What!? How can I say there’s no such THING as grace? Well, calm down a second. I’m not saying that there’s no such thing as grace, but that there’s no such THING as grace. Yes, grace exists. But grace isn’t a thing.
Now there are some people who think of grace as a thing. Some people think that grace is a substance that God pours out into our hearts, so it’s a thing. Others think of it as help from God, so that’s a thing. And yet others think of grace as a power God gives, so that’s a thing too.
But hold on. There’s a big problem with thinking of grace like that. For, you see, if grace is a substance, then our salvation depends on our receptivity of the substance. Salvation becomes about how much of this thing called grace we’ve managed to get. If grace is help, well help can’t ever do everything (otherwise it wouldn’t be help!), and so we must bring some contribution to the equation. If grace is a power, then our response to this power in our lives becomes the important factor. So, if grace were a thing, then it would all boil down to us; what are we going to do with this grace for salvation?
And that’s how many people think. They think that God gives us something called grace to enable us to live for Him and serve Him. But that puts us in the drivers’ seat; it’s all about us and how we respond. It’s all about our cooperation with grace. So in that case, salvation wouldn’t be by grace alone, but by grace and our cooperation with grace. It wouldn’t be by faith alone, but by our living for God. It wouldn’t be in Christ alone, but in Christ plus what we do with Him! If grace were a thing, salvation would depend on something in us, and that would undo the ‘It is finished’ of the Cross.
In fact, although it’s what many good Protestants end up thinking about grace, that’s actually more the Roman Catholic concept. The Catechism of the Catholic Church teaches that ‘grace is the help God gives us to respond to our vocation of becoming his adopted sons’ (CCC 2021) and that grace is ‘infused by the Holy Spirit into our soul’ (CCC 1999). This is the big dividing issue between Roman Catholicism and Evangelical Protestantism. The Roman Catholics think grace is a THING. But there’s no such THING as grace.

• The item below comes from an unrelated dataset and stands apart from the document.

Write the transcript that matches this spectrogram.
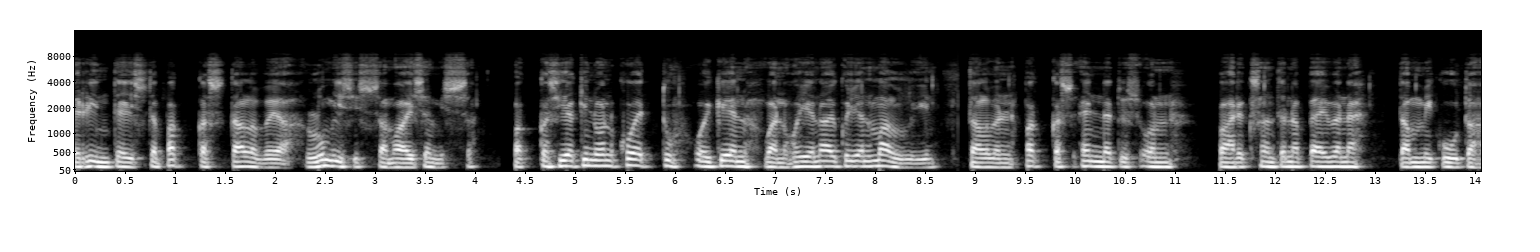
perinteistä pakkastalvea lumisissa maisemissa. Pakkasiakin on koettu oikein vanhojen aikojen malliin. Talven pakkasennätys on kahdeksantena päivänä tammikuuta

So, perhaps as good Protestants, we might be prone to think more of grace as a principle. Some people think of it as the principle by which God works – He gives people what they don’t deserve out of sheer niceness. And so grace gets translated into niceness. God is nice and we should be nice. But if grace is simply niceness, that leaves a few big questions, the biggest of which is why did Jesus go to the Cross? For, if God works by the principle of niceness, then why doesn’t He simply forgive and forget?

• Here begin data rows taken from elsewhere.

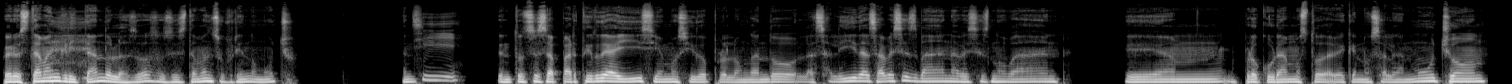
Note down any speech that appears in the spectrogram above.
Pero estaban gritando las dos, o sea, estaban sufriendo mucho. sí. Entonces a partir de ahí sí hemos ido prolongando las salidas, a veces van, a veces no van. Em, procuramos todavía que no salgan mucho.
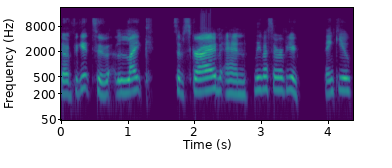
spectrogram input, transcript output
Don't forget to like, subscribe, and leave us a review. Thank you.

But of course, thinking of grace as niceness is, we know, the liberal way. We good conservative evangelicals know better of course! We know that grace is God’s unmerited favour. And by believing that God saves us by His unmerited favour we will be saved by God’s unmerited favour. But, don’t you see what’s just happened? We’ve turned ‘God’s unmerited favour’ into a principle; by accepting a principle, God will save us by a principle. But that is not Biblical salvation!
In fact, that’s not even particularly Christian. There’s a form of Buddhism in Japan that thinks the same way – by faith that the Amida Buddha accepts people into the Pure Land by grace, the Amida Buddha will accept you into the Pure Land by grace. There grace is a principle, and faith is what people do – resolving to believe in the principle.
Superficially both Shin Buddhism and Christianity teach salvation by grace alone through faith alone, but what grace is and what faith is are completely different. In Christianity, salvation isn’t found in a principle, but in a person – and His name is Jesus.
So, grace is not a thing. And grace is not a principle. Come back tomorrow to see what grace really is.